If you have employees who work remotely, or who leave the office for meetings and appointments regularly, a laptop may be an ideal choice. Since they are all-in-one units, you will not be able to customize them as much as you may like. They are also easier targets for theft, and should be watched closely, or kept away from public reach.

Desktops are more powerful in terms of processing capabilities and memory. They are also very customizable, offering you a choice between everything from monitors and keyboards, to higher memory and extra hard-drive room. If office space is an issue, there are tiny PC cases available, which would fit all the business-required computer specifications nicely.

4.  Which Brand Should You Choose?

Some offices use PCs and some use Mac computers, as they are functionally specific to different tasks. Mac computers are made for artistic design and graphics, and PCs are more for regular office tasks. Many offices have a mixture of both to suit their needs.

If you have a certain PC brand in mind that you have used in the past, and swear by, then look for what you need from their company. If you are open to using any brand with the best prices and support offered at the time of purchase, these are the main PC providers:

  • Dell – offers laptops, tablets, PCs, software, servers and storage, and accessories for the home and home office, as well as fully customizable systems, support services, and accessories for any type of business.
  • HP – offers laptops, tablets, customizable PCs, servers and storage, support services, software, as well as their own line of printers for the home or home office, and any type of businesses.
  • Lenovo – IBM sold the personal computer aspect of their business to Lenovo who offers laptops, tablets, PCs, accessories, servers and storage, support services, as well as software.

They each have their strong points and selling features, as well as good and bad reviews. Their services offered are all somewhat similar, so it may just be a choice of who is the most cost-effective, or who has the best customer service and support staff. Any of the above companies will work with you to figure out a package that works best for your situation.

5.  What Specs Do You Need?

As much as PC “overkill” can be an issue, the same is true for not having enough processing capabilities.

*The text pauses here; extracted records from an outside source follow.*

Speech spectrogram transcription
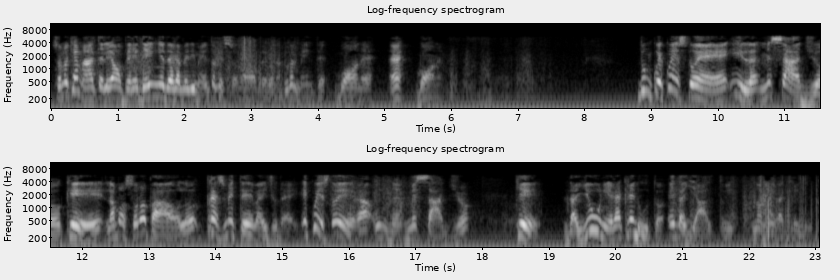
sono chiamate le opere degne del ravvedimento, che sono opere naturalmente buone. Eh? Buone. Dunque questo è il messaggio che l'Apostolo Paolo trasmetteva ai giudei e questo era un messaggio che dagli uni era creduto e dagli altri non era creduto.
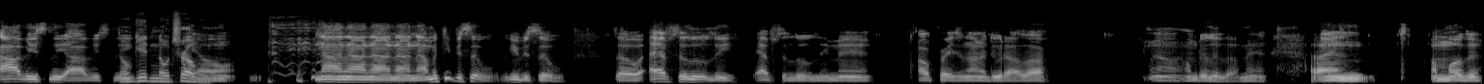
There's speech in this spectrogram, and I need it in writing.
Obviously, obviously. Don't get in no trouble. no, no, no, no, no. I'm gonna keep it civil. Keep it civil. So absolutely, absolutely, man. All praise and honor due to Allah. Uh, alhamdulillah, man. And my mother,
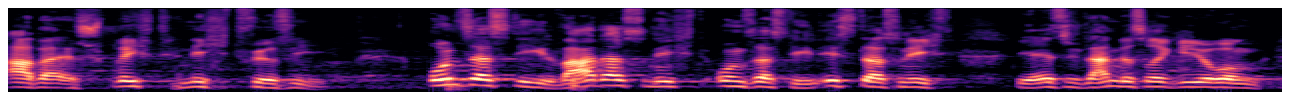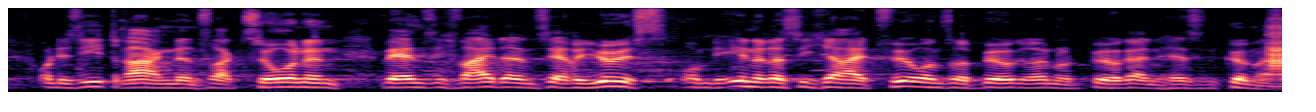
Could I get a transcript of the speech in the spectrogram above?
aber es spricht nicht für Sie. Unser Stil war das nicht, unser Stil ist das nicht. Die Hessische Landesregierung und die sie tragenden Fraktionen werden sich weiterhin seriös um die innere Sicherheit für unsere Bürgerinnen und Bürger in Hessen kümmern.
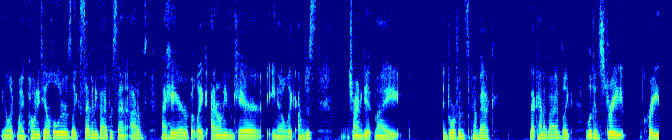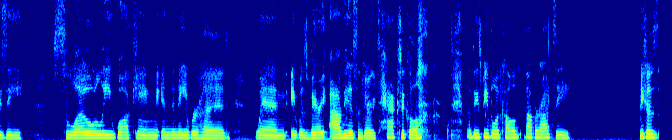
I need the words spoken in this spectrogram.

A good way of knowing what specifications you need is to look at the requirements of the software you want to use. However, there are some general basics such as:

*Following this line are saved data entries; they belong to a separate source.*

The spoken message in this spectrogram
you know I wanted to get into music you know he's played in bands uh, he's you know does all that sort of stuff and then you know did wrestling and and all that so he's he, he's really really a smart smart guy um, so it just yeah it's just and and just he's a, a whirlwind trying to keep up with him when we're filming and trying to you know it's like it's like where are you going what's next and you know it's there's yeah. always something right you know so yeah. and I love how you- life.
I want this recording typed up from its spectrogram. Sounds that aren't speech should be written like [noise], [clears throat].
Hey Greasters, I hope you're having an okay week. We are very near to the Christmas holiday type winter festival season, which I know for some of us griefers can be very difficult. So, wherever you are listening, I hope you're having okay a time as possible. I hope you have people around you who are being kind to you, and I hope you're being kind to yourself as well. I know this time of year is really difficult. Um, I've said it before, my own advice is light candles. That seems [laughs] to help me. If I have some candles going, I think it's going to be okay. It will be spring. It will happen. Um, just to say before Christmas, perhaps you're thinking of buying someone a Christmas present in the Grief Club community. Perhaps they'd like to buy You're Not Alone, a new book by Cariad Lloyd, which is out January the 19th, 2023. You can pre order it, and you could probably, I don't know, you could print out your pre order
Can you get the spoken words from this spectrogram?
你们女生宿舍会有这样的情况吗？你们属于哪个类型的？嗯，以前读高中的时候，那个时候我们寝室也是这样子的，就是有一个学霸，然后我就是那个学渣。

  • At least 2 GB of RAM – DDR3 is the most current, DDR2 will work as well
  • 2GHZ Intel Processor
  • At least 320 GB hard drive space – you can always add more later if you find yourself running out of room
  • Windows operating system, at least XP or later versions
  • Microsoft Office Suite or a suitable equivalent
  • Graphics card
  • DVD/CD-ROM
  • Multiple USB ports
  • Gigabit Ethernet – quick transmission speeds
  • Wi-Fi
  • Warranty and support – especially important for companies without an IT department. Most units come with a 1-year warranty, but this is not enough if you require assistance after 1 year. Most office PCs should last at least 3 years, or more if you are using them for light tasks. Look for companies offering telephone, email, or chat support for any questions you may have, or problems with your unit.

Again, check the requirements of the software before you buy. The above specifications will be suitable for most office software, but you need to be sure, as software is generally not returnable, and it is a lot of work, as well as costly, to send computers back to be fit with different components. Adding more hard drive space is easy enough though; in many cases, there will be an extra slot right in your PC, or an external hard drive may be an ideal option as well.

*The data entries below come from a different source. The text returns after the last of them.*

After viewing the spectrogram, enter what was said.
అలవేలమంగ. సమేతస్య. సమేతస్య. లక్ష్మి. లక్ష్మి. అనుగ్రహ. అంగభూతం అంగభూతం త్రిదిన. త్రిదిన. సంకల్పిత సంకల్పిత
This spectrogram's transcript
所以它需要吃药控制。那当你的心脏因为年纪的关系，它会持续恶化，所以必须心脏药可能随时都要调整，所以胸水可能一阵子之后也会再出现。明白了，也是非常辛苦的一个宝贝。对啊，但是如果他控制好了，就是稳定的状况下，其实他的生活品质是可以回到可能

Remember: It is important to take some time to figure out what you really need, and what your budget is, before you start looking around. If your company has its own IT team, you may look into foregoing the service and support aspect for savings, or even building your own units from purchased components, for additional savings.

Using the 5 tips above will give you and your company a head start when buying new office computers, and make the process easier, especially if it is your first time choosing.